The names, places, service providers, packages, examples and other details differ, but a common theme emerges. If we are to believe the comments, Canada is a nation of dissatisfied wireless customers. Granted, those who are happy tend not to comment on news stories and that is true regardless of whether it is a story about wireless service, transit service, politics, business mergers, lending rates, the auto industry… take your pick. Story feedback tends to be the realm of the grumps, with occasional postings that take exception to the more outrageous claims.
So, are we really unhappy?
The new entrants are betting on it. And in their eighth annual report, The Battle for the Canadian Couch Potato: Bundling, TV, Internet, Telephone, Wireless, the analysts at The Convergence Consulting Group Limited in Toronto, make several educated guesses that give those new entrants some hope.
Here is a sampling from the 145-page report, published in April:
– First, Convergence Consulting predicts the new entrants will put pressure on the industry to reduce the price of voice and data services, which in turn will reduce the Average Revenue Per User (ARPU) from wireless service. APRU is a key measurement of a company’s success.
– Second, the consultancy forecasts that by the end of 2014, the new entrants will have captured 22% of the Canadian wireless market. Think about that – one in five of us will be getting our service from a company new to the wireless sphere.
– Third, Convergence Consulting estimates that the percentage of Canadian households that are wireless-only is going to more than double over the next couple of years – from 8% at the end of 2009 to a forecast 19% by the end of 2012.
Adding up those three things, and what I see is a market in which the incumbents – Bell, Rogers and Telus – are not only going to lose market share, but are also going to make less money from each subscriber they do have.
It is no wonder every incumbent has been trying to lure Canadians with new offers, and then lock them in with multi-year contracts.
And that makes la belle province a most interesting battleground for several reasons. For starters, one of the new wireless entrants is Vidéotron, the Québecor Inc. operation that already delivers television, Internet and telephone services to residential and business customers.
Vidéotron received a big boost in the form of Quebec’s Bill 60. The bill would amend the province’s Consumer Protection Act to make it easier for wireless users to cancel long-term contracts by reducing the termination fee they will have to pay. Now, this only applies to contracts signed after the legislation comes into force – scheduled for June 30th of this year.
Still, this amendment should make it easier for a new entrant like Vidéotron to attract some of those many writers of comments on popular Web-based news services, not to mention the many others who are unhappy but haven’t bothered to express it.

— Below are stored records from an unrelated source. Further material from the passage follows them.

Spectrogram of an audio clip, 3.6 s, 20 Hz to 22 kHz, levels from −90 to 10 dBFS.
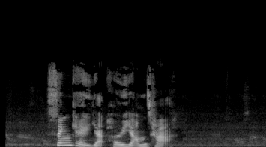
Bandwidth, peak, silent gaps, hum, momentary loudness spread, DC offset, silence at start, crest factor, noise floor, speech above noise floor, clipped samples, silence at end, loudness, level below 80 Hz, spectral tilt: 13 kHz; -4 dBFS; none; none; 5 LU; under 0.1%; 0.35 s; 24 dB; -59 dBFS; 35 dB; under 0.1%; 1.25 s; -24 LUFS; -84 dBFS; -3 dB/octave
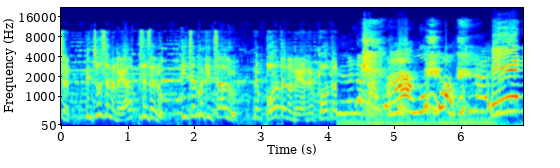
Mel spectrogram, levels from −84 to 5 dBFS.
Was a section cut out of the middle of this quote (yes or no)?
yes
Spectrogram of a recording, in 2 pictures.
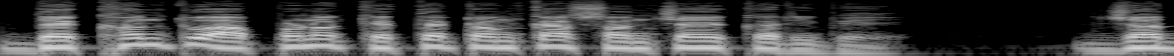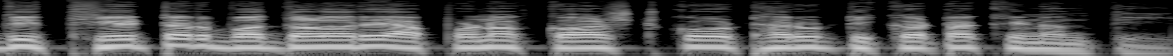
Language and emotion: Odia, neutral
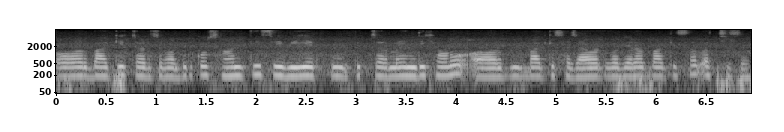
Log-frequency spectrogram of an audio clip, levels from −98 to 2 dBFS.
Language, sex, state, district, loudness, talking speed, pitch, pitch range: Garhwali, female, Uttarakhand, Tehri Garhwal, -30 LUFS, 180 wpm, 190 Hz, 185-195 Hz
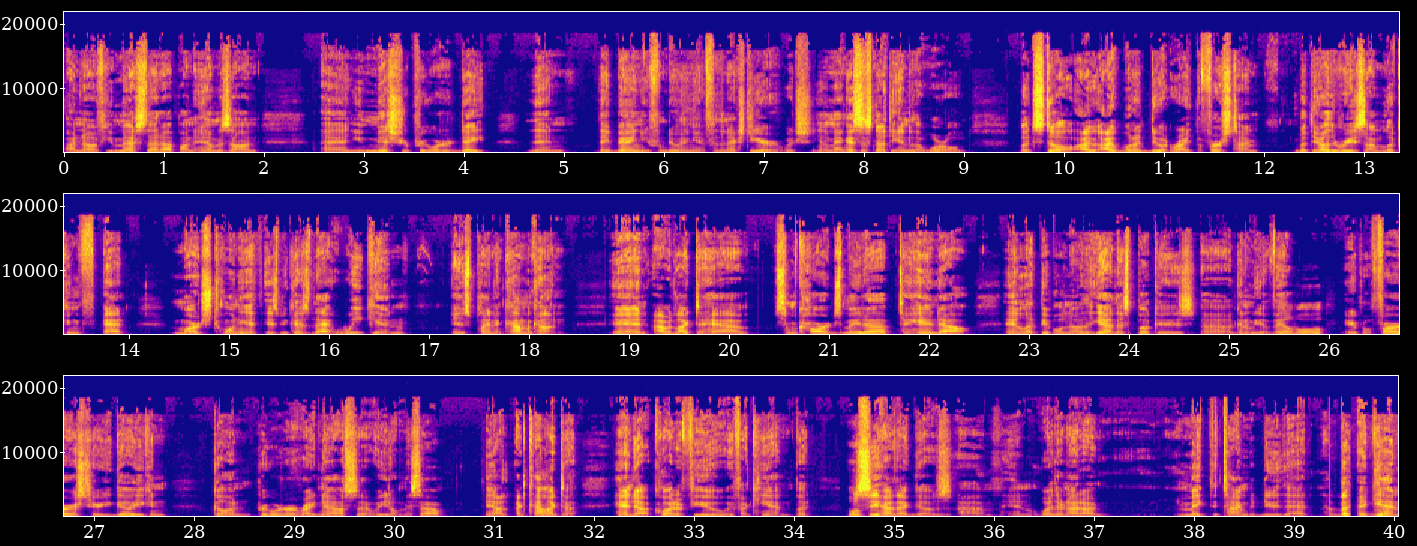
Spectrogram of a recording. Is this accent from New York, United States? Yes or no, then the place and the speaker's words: no; Missouri, United States; Missouri, my home state here.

Time will tell and there is no guarantee. Any successful poaching of customers away from incumbents will still be due primarily to the new entrant offering a better service. And as always, the definition of “better service” is not based on price, but on value. Customers will pay more if they understand the value that is being delivered.
Regardless, Bill 60 lowers a barrier to competition in the wireless services market, and means it’ll be worth watching the wireless industry’s new experience in Quebec. I am sure that those who draft consumer protection legislation in other Canadian jurisdictions will be keeping a close eye on it. CNS